I was a huge Game of Thrones fan. Note the decisive use of past tense.
The series initially struck me as a refreshingly dark work of fantasy, where magic and fantastic creatures take a more realistic backseat to medieval murders and politics (although murder and politics are largely the same here). Regular watchers of the series will be all too familiar with the constant heartbreak that now defines it; I mistook that – for the first three or four seasons – for a dedication to realism.
However, I now realize that the esteemed Mr. R. R. Martin must derive intense erotic pleasure from denying his audience any sort of narrative catharsis. I don’t mean this as a slight against him – for god’s sake, whatever he’s doing certainly seems to be working out for him. But what others seem to consider to be the draw of the show (the fact that absolutely nobody in the series is safe from brutal, horrific, and/or psychologically damaging death, not to mention distressingly imaginative torture and rape) is, to me, the most abhorrent thing about it.
Look, I have no problem with people noting the unpleasant realities of life, nor do I begrudge artists invoking their right to draw attention to them, but I find the greatest strength of fiction to be the creation of something more meaningful than a slew of Chaotic Evil events that cynically mimics life and obstinately denies all but the most cursory resolution (which generally takes the form of someone managing to not die before reaching a physical destination). But as far as I can tell, that’s what GoT has become.

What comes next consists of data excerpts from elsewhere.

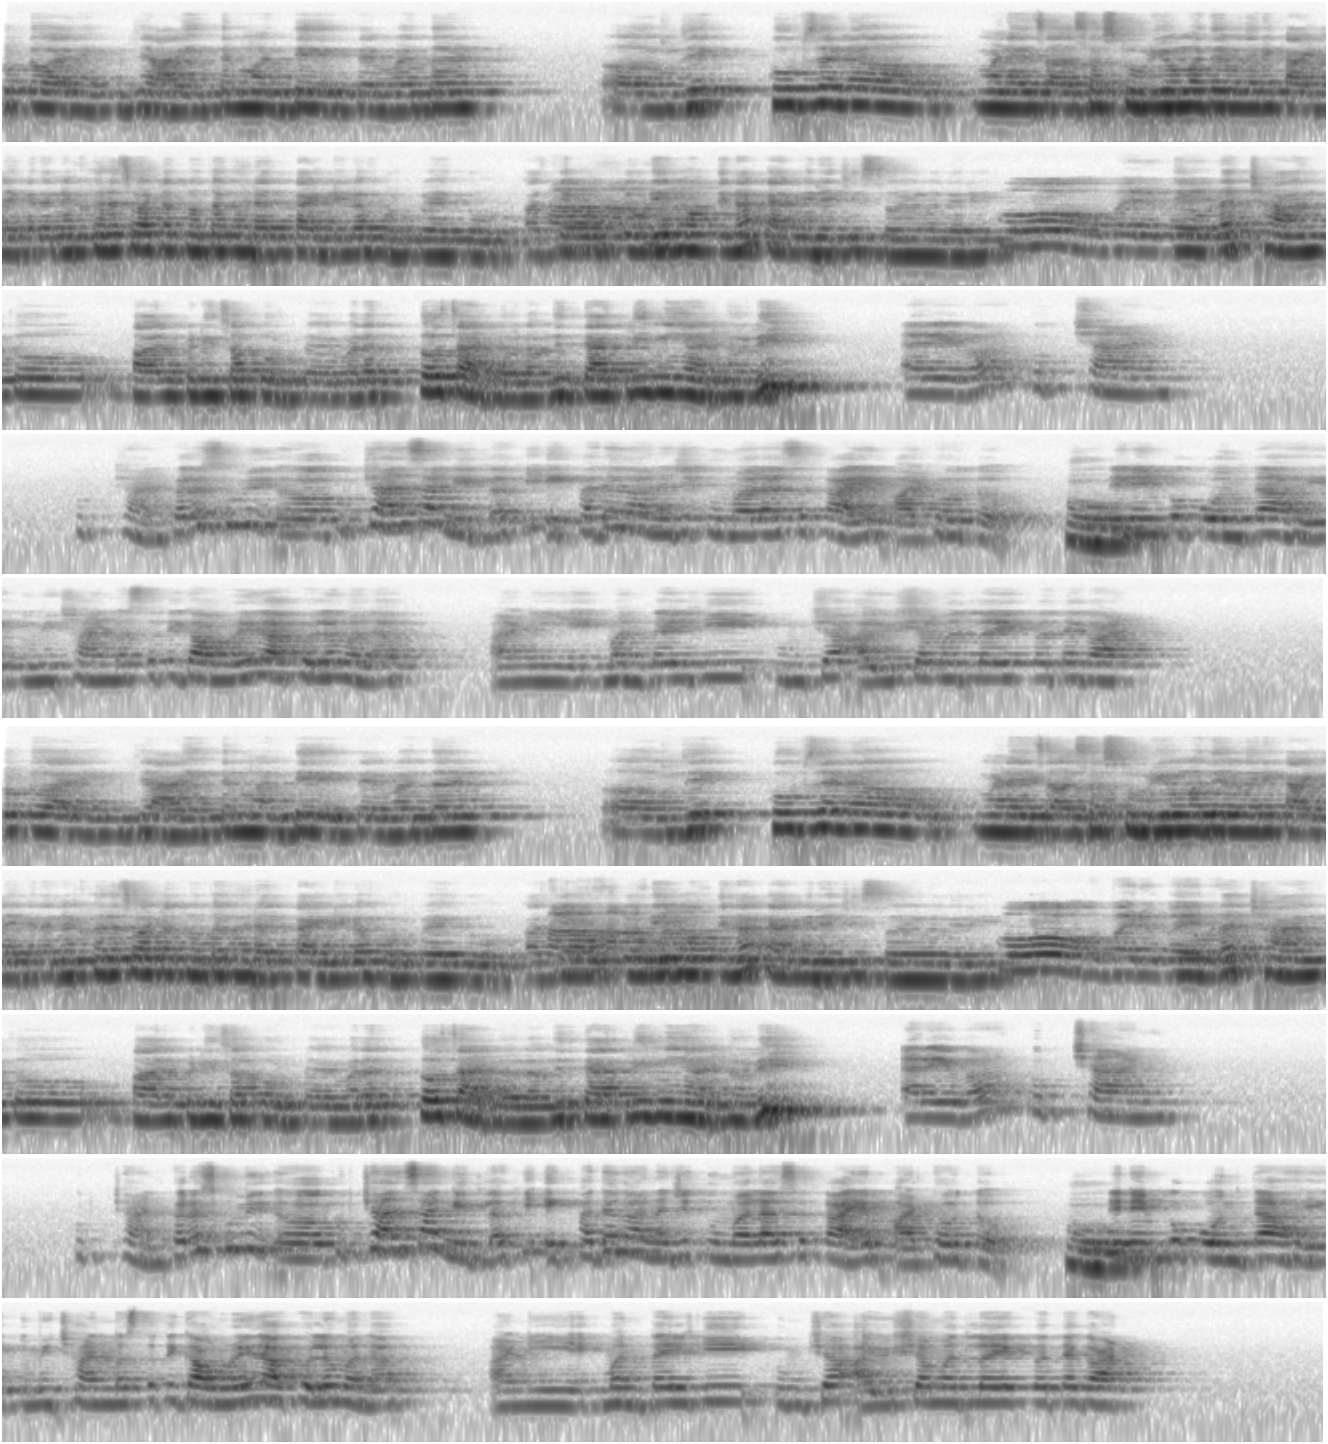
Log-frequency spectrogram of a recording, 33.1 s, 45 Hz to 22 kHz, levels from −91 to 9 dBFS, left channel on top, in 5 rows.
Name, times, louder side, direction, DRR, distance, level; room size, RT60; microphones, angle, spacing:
voice 1, 0.0-2.3 3.0-3.5 3.8-11.6 12.5-17.1 25.2-25.5, equal, 20° left, -1 dB, 1.6 m, -22 dB
voice 2, 9.3-10.2 11.6-12.7 17.7-19.1 20.4-24.9 25.4-28.5 28.9-32.0, right 3 dB, 80° right, 2 dB, 1.4 m, -28 dB
12.0 x 5.0 x 2.8 m, 0.71 s
head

A good story has realistic, relatable characters who develop over time, a compelling plot (usually including subplots), and plot resolutions. Westeros, apparently, is completely devoid of that last thing.
Are you familiar, reader, with the concept of “edging”? It’s a thing lonely, frequently-masturbating men on the internet talk about* that refers to almost reaching orgasm, then denying it. Rinse and repeat. Ostensibly, this makes the eventual orgasm that much more intense, but the caveat is that if done wrong, one’s intimate bits find themselves under too much stress and it can cause extreme pain.
I find Game of Thrones at this point to be like edging gone too far. It’s gone on so long that by the time the series ends, unless fans are all in the fetal position weeping with pain, the resolution may well cause The Sploosh Heard ‘Round The World.
What’s equally – if not more – frustrating to me is the fact that I keep coming back, but not because I’m emotionally invested (which is how a good story should keep its audience). In fact, the awful things that have happened to the main protagonists have taught me not to invest myself, which is alienating and makes further immersion in the world of the story impossible. And it’s not because of the great writing, the excellent production, the realistically flawed, complex characters, or the stellar cast – all of which the show has. I’m just…curious. After all this time, all these dead characters, all the nightmare-inducing points in the tangle of plot threads – how could the story possibly be resolved? What on earth could the eventual payoff be? Or will the end be just like the rest of the show: uncomfortable, cynical, and with no regard for catharsis?
Frankly, I’m getting pretty sick of it. Call me unambitious, but six consecutive seasons of jerking off is a bit too much for me.
*Why do I know this, you ask? My answer is, of course, “shut up”.